• **Work item**
Restate word for word the entries below, starting with the line with "- What the transcribers" and continuing through the line with "Annotate the recording using its spectrogram.". Include both of those lines and no others.

• **Source data**
=== Begin Enclosure ===

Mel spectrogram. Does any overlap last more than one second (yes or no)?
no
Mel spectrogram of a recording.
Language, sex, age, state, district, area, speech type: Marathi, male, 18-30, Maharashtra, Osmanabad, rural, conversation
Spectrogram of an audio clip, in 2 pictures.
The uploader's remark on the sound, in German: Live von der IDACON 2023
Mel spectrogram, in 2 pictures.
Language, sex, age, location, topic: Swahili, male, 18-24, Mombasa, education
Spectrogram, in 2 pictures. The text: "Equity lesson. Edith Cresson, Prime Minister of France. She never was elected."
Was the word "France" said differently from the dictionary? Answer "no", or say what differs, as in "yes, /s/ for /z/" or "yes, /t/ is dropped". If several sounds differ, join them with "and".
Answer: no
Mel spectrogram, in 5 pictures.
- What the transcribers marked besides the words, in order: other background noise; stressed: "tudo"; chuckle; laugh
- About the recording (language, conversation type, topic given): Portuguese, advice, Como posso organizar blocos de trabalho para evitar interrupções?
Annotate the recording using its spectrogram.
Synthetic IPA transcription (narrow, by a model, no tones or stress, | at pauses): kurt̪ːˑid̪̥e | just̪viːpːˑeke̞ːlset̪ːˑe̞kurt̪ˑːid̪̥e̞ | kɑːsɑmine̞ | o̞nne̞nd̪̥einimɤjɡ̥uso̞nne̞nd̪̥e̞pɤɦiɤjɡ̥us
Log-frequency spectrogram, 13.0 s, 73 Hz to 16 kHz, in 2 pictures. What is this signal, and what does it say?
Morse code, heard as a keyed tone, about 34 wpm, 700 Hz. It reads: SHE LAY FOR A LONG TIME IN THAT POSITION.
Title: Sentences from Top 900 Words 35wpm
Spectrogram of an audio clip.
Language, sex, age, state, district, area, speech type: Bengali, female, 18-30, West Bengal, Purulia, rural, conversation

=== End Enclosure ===
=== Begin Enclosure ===

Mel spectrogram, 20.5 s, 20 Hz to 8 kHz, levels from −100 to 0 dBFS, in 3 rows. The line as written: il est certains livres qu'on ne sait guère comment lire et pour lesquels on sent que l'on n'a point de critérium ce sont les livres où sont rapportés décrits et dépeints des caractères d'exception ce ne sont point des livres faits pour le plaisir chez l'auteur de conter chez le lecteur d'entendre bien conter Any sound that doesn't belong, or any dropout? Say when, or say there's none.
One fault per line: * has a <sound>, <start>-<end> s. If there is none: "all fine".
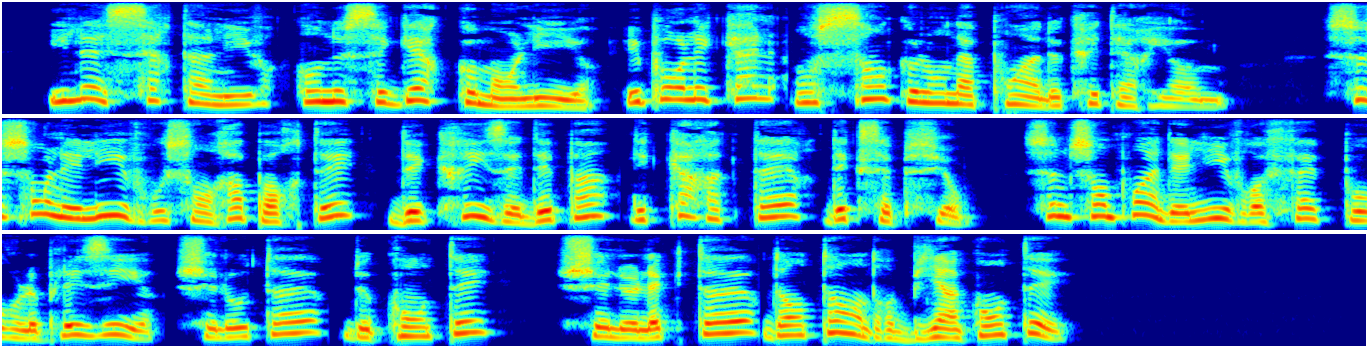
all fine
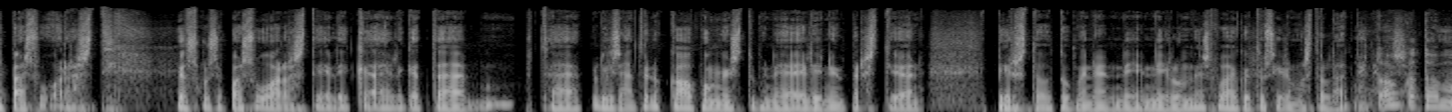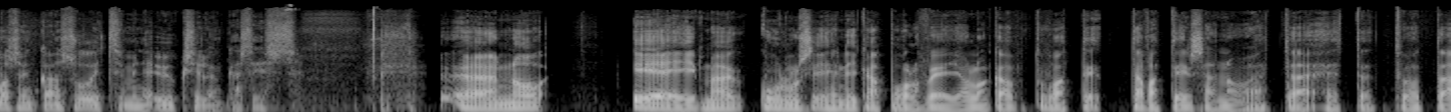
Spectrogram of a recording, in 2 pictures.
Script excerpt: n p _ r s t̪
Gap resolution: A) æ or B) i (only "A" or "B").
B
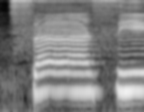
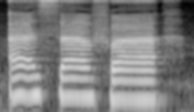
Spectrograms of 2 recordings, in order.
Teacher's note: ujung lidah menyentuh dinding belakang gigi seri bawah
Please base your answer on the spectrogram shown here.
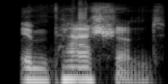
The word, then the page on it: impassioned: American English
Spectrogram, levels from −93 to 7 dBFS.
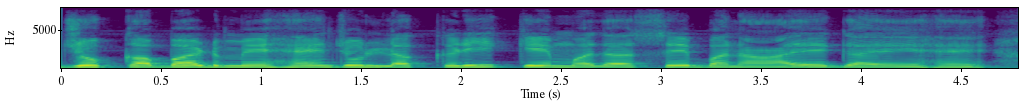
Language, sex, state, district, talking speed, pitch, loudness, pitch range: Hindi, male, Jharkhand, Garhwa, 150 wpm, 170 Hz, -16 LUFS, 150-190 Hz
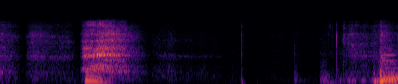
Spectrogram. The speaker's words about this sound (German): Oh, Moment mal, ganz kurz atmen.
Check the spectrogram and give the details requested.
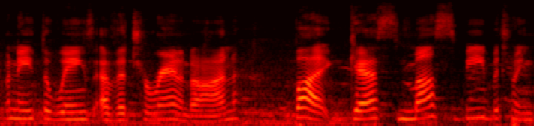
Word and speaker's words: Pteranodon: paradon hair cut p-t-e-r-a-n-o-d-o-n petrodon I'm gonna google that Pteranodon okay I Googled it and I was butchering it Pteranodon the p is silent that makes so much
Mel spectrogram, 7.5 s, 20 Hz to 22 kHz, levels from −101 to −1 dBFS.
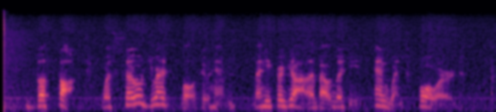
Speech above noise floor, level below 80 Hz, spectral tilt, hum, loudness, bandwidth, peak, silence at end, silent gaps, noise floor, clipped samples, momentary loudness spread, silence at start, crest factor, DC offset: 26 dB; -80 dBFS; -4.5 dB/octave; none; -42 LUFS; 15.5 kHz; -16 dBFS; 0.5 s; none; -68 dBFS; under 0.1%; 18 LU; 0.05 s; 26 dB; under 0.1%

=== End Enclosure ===

• **Answer area**
- What the transcribers marked besides the words, in order: other background noise; stressed: "tudo"; chuckle; laugh
- About the recording (language, conversation type, topic given): Portuguese, advice, Como posso organizar blocos de trabalho para evitar interrupções?
Annotate the recording using its spectrogram.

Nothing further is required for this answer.